Over the years, I've attended several parties that featured confessional booths with video cameras. In the footage at the end of one such party, my friend Nick showed up and sat drunkenly in front of the camera, casually smoking a cigarette. He then took his beer and poured it on his head. After a long pause, he declared, "That went about how I thought it would."
Well, the same thing's happening to Washington state. Facing a giant budget shortfall and a tax structure that barely touches our richest citizens, we decided that taxes are evil but cutting poor and old people off from necessary services is not. (Such decisions may be another reason the Times editorial page is suddenly so in love with Christine Gregoire.)

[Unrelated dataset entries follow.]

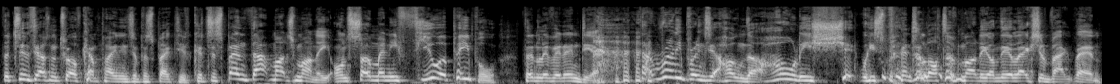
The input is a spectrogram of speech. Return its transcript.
the 2012 campaign into perspective because to spend that much money on so many fewer people than live in India, that really brings it home that holy shit, we spent a lot of money on the election back then.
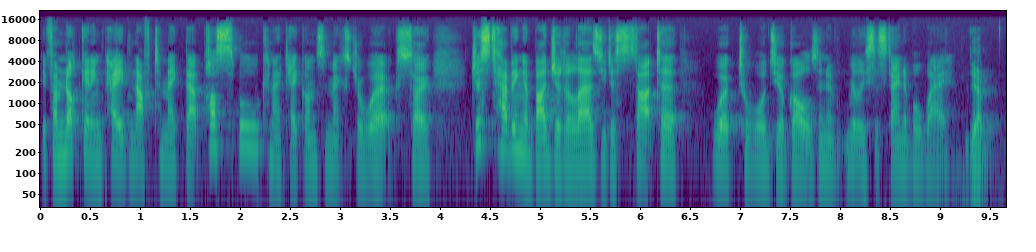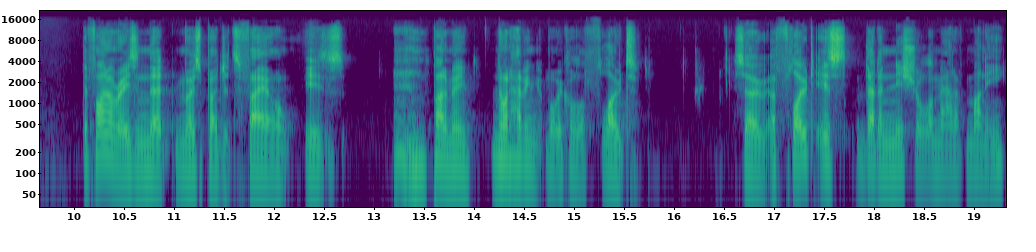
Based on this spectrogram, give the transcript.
If I'm not getting paid enough to make that possible, can I take on some extra work? So just having a budget allows you to start to work towards your goals in a really sustainable way. Yep. The final reason that most budgets fail is, pardon me, not having what we call a float. So a float is that initial amount of money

Bringing the point home, ElderHealth Northwest held a press conference yesterday to announce the closure of two of its six facilities and introduce some of the people who would be affected. ElderHealth is the state's biggest provider of adult day-health services--things like insulin management, or therapy to relearn skills like walking or writing after a head injury. Six more adult day-health services are slated to close. As Joel Connelly puts it, "The Washington Legislature seems to have embraced a disgustingly low definition of what our progressive state owes its physically and mentally disabled."